Rome, 1 October 2015
The last world survey on the strength of democracy went totally ignored, except for the New York Times, which did publish a special report. And yet the World Values Survey, a respected research association with the United Nations, conducted the survey and the data of the 2015 survey are extremely worrying.
**World map showing the countries considered “electoral democracies” (in blue), according to American organization Freedom House. Reference from the “Freedom in The World” report. | Author: Joowwww, updated by 23prootie for 2011 and MaGioZal for 2009-10, 2012-15 | public domain | Wikimedia Commons
In the United States, the number of Americans who approve the idea of “having the arm rule”, has gone from one in 15, in 1995, to one in six.
And while, among those born before World War II, a strong 72% assigned living in a democracy the highest value on a scale of one to ten, for those born after 1980, less than 30% did. Continue reading
By April Glaser*
29 September, 2015 (Greenpeace) – This week Shell announced plans to abandon its Arctic oil drilling operations. This is huge.
From activists who scaled Shell’s rig in April or who stopped one of Shell’s ships this July, to the millions of people all over the world who signed petitions, paraded with polar bears, shared stories and helped organise for real environmental justice, this is YOUR victory. Thank you.
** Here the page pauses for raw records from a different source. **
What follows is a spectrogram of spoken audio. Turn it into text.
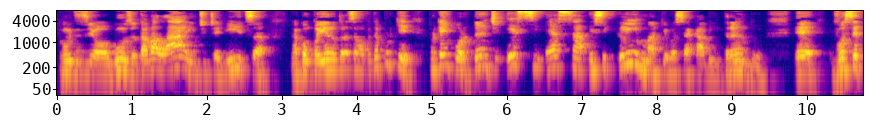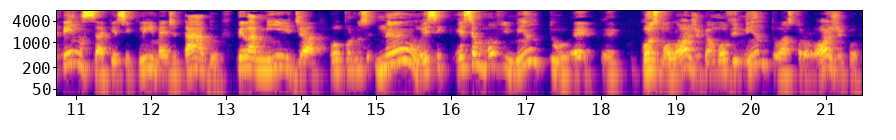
como diziam alguns, eu estava lá em Chichen Itza, acompanhando toda essa movimentação. Por quê? Porque é importante esse, essa, esse clima que você acaba entrando. É, você pensa que esse clima é ditado pela mídia ou por não esse, esse é um movimento é, é, cosmológico, é um movimento astrológico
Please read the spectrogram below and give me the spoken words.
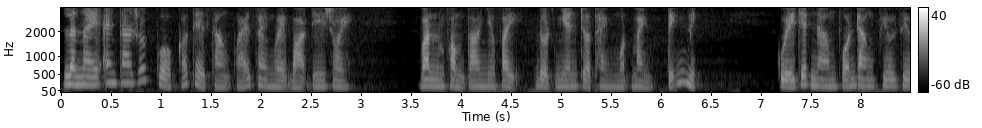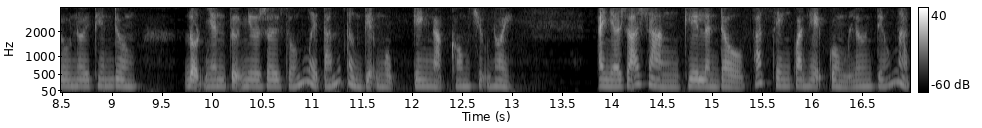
Lần này anh ta rốt cuộc có thể sảng khoái xoay người bỏ đi rồi. Văn phòng to như vậy đột nhiên trở thành một mảnh tĩnh mịch. Quý triết nam vốn đang phiêu diêu nơi thiên đường, đột nhiên tự như rơi xuống 18 tầng địa ngục kinh ngạc không chịu nổi. Anh nhớ rõ ràng khi lần đầu phát sinh quan hệ cùng Lương Tiếu Mặt,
The cost of Arctic drilling
Shell claims that the amount of oil it has been able to find isn’t worth the high costs of what has been one of the most dangerous and expensive projects in the history of fossil fuel extraction (for both the company’s wallet and reputation).
The number of people over the age of 60 is expected to double by 2050 and require radical societal change because “unfortunately, 70 does not yet appear to be the new 60” contrary to widespread assumptions, according to the United Nations World Health Organization (WHO).
An elderly man waits for the tram in Sarajevo, Bosnia and Herzegovina. Photo: World Bank/Flore de Préneuf | Source: UN News Centre
In advance of the International Day of Older Persons, which falls on 1 October, WHO Director General Dr. Margaret Chan said “most people, even in the poorest countries, are living longer lives, but this is not enough.”
“We need to ensure these extra years are healthy, meaningful and dignified,” Dr. Chan said.
President Juan Manuel Santos on 30 September 2015 told the United Nations General Assembly that Colombia’s 50-year conflict is coming to an end, following the latest advances in the three-year peace process between the Government and Revolutionary Armed Forces of Colombia (FARC) rebels.
Internally displaced children, victims of conflict in Colombia. UN Photo/Mark Garten
Colombia had put an end to the longest armed conflict in the Western Hemisphere.
“Using courage and responsibility,” Colombia he said, was bringing an end to more than 50 years of internal warfare.
“Peace is a difficult path, but not an impossible one, and [we] are dedicated to it. Peace “requires that every person inside opens their mind, heart and soul to reconciliation,” he added. Continue reading
By Uri Avnery*
29 September 2015
“WE HAVE nothing to fear but fear itself,” said President Franklin Delano Roosevelt. He was wrong.
Fear is a necessary condition for human survival. Most animals in nature possess it. It helps them to respond to dangers and evade or fight them. Human beings survive because they are fearful.
Fear is both individual and collective. Since its earliest days, the human race has lived in collectives. This is both a necessary and a desired condition.
Early humans lived in tribes. The tribe defended their territory against all “strangers” – neighboring tribes – in order to safeguard their food supply and security. Fear was one of the uniting factors.
Belonging to one’s tribe (which after many evolutions became a modern nation) is also a profound psychological need. It, too, is connected with fear – fear of other tribes, fear of other nations.
But fear can grow and become a monster.
Lamenting the fact that nearly two decades after its negotiation the Comprehensive Nuclear-Test-Ban Treaty (CTBT) has still not entered into force, Secretary-General Ban Ki-moon on 29 September 2015 urged world leaders gathered at the United Nations to demonstrate the necessary political will to usher in a nuclear-weapon-free world.
Atmospheric nuclear test conducted by the United States on 18 April 1953 at the Nevada Test Site. Photo: US Government | Source: UN News Centre
“A breakthrough is long overdue,” Ban said at a conference on facilitating the entry into force of the CTBT, held on the margins of the General Assembly’s high-level debate.*
“I welcome all the Treaty’s steadfast supporters here. I am also pleased to see representatives from States that have not yet either signed or ratified the Treaty. I count on you to do so quickly.”